Captain Grose Gets Augmented on April 22, 2002

The following pictures are of my augmentation ceremony on performed by Major Hez Barge Jr., one of the best Marines I've ever been privileged to serve with. It was a high honor to have Major Barge administer the Oath of Office for me.

Major Barge administers the Oath of Office.
We performed this perfectly with neither one of us stumbling or pausing.
Get that arm parallel to the deck, Grose!!!!
Captain Jason D. Grose (regular Officer) and Major Barge.
Thanks, Major Barge. (Note the manly handshake!!)

What's augmentation, you ask?

There are two kinds of commissions: reserve and regular. Do not confuse this with the Reserve and Regular components of the Marine Corps. They are two totally different things. The Reserves are the “weekend warrior” types that train every other weekend and two weeks in the summer. These are the ones that add “USMCR” to the back of their title. A “Regular” is a Marine that is on full active duty.

A reserve commission means that you are basically in an evaluation status. You have an EAS and must compete for augmentation after about three years of service. This means that you will go to the Fleet, do your job, and then apply to be augmented when you have enough time in as an officer. You submit a package (although now the package is no longer required) and a board convenes and decides who will be augmented and who will not.

The minimum number of years you can serve as an Officer in this program is four years after commissioning. At about the three-year mark, you have to decide what you want to do. When you apply for augmentation, the Marine Corps decides whether or not they want to keep you. You decide if you want to stay or not. If the Corps decides they want you and you want to stay, you are augmented and receive a regular commission. If they decide they do not want you but you want to stay, you might be able to get an extension so that you can apply for the next year’s augmentation board. If they decide they want you but you decide to get out, you serve your last year and you are free to go. Obviously if they decide they do not want you to stay and you also do not want to stay, you serve out your last year and go on your way.

Once you accept the regular commission, you no longer have an EAS and your ID card states “INDEF” which stands for “indefinite.” As scary as it sounds, you are in the Marine Corps for as long as they want you to. But the difference is that you can resign your commission at any time (actually 4-14 months prior to the date you want to leave). The hook the Marine Corps has is that if you resign before they release you, you lose all the benefits of retirement.

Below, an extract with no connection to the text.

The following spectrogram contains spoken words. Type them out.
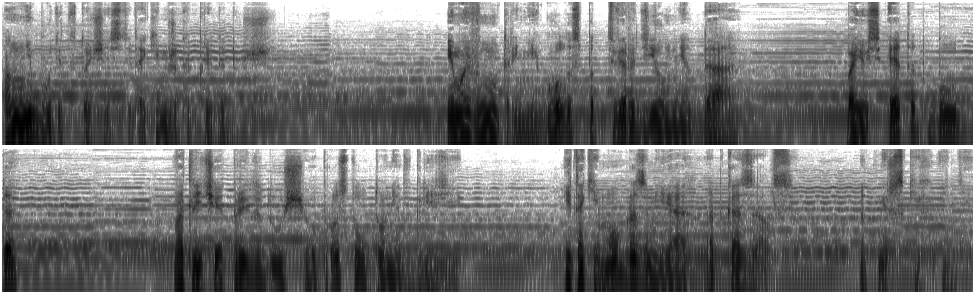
он не будет в точности таким же, как предыдущий. И мой внутренний голос подтвердил мне «да». Боюсь, этот Будда, в отличие от предыдущего, просто утонет в грязи. И таким образом я отказался от мирских идей.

But for me, there was never a question. In fact, I saw it just the opposite: the Corps just guaranteed I could serve until my retirement mark, whenever that may be. This ceremony was just another indicator that I was doing well in the Corps and they were happy with my performance but the most important aspect of the entire event was that I could STAY MARINE!!! Nothing could be better in my eyes.